TASK ITEM -> Go through the material below, tally each line containing "loudness", and write the tally alone.

= = = =

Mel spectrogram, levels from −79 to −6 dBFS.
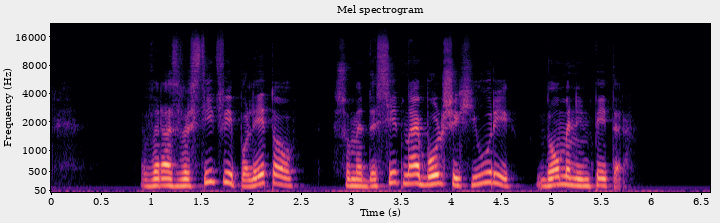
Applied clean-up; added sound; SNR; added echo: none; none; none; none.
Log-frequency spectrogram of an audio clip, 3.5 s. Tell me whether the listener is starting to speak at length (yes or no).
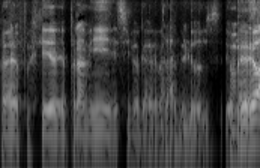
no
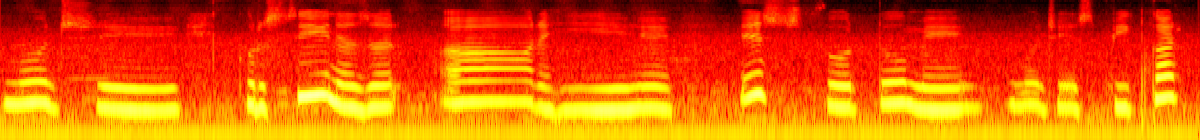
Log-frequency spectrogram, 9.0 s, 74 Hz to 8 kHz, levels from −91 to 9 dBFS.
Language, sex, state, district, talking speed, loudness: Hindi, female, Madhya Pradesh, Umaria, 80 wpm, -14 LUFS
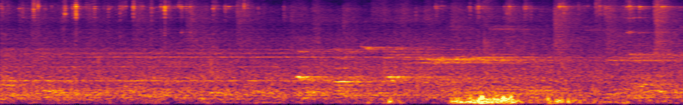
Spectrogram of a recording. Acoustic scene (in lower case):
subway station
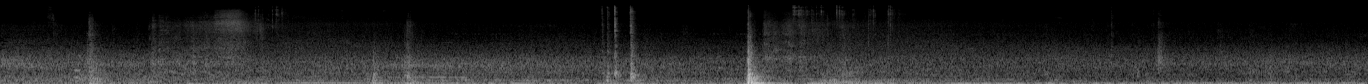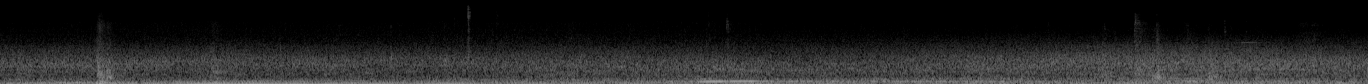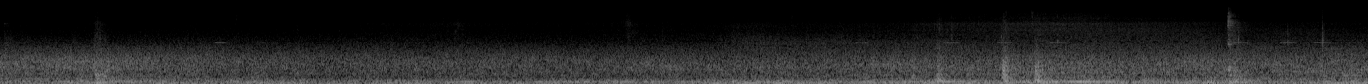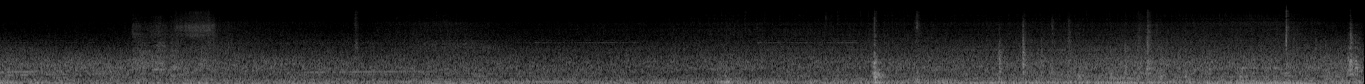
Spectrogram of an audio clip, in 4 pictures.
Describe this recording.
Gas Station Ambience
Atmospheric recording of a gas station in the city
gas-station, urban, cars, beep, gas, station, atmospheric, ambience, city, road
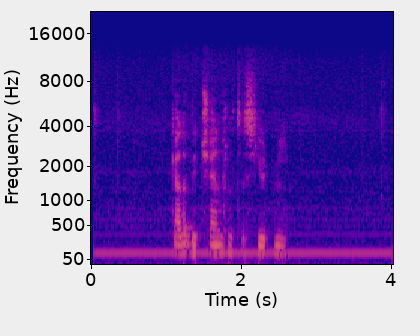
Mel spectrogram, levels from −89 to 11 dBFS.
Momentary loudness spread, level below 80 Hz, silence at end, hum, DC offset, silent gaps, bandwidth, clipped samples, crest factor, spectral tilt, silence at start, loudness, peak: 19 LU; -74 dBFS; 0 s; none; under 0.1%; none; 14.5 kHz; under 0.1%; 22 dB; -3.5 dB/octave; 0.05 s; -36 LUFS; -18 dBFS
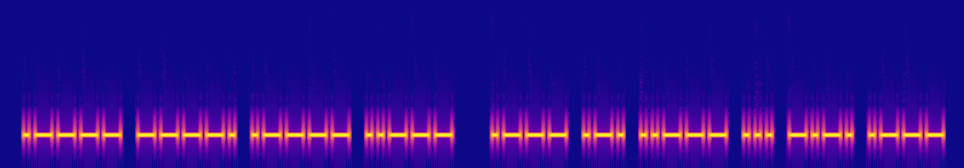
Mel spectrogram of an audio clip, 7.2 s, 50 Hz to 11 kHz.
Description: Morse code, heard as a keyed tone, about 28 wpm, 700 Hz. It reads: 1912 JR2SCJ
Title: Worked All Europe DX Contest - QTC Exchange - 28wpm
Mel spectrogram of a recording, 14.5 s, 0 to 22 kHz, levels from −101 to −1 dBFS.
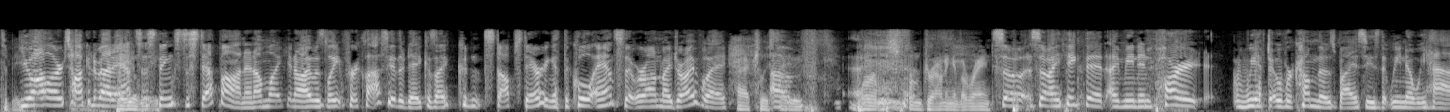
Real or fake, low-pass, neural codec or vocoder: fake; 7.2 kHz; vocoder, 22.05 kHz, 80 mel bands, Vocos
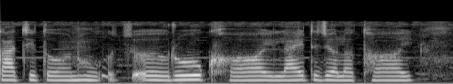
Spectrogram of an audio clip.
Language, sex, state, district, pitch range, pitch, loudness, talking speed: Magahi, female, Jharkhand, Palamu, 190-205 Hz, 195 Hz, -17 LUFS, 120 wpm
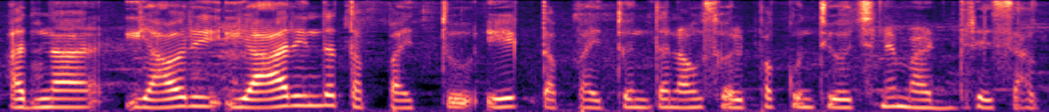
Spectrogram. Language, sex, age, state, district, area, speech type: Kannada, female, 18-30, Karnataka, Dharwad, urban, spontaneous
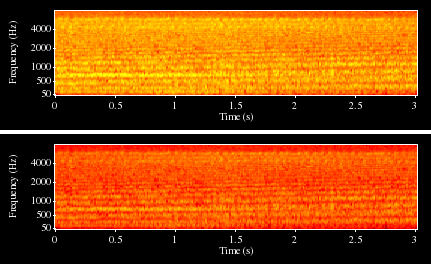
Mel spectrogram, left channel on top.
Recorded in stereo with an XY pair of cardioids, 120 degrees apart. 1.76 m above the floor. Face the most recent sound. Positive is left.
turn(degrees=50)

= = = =

THE COMPLETED TASK -> 3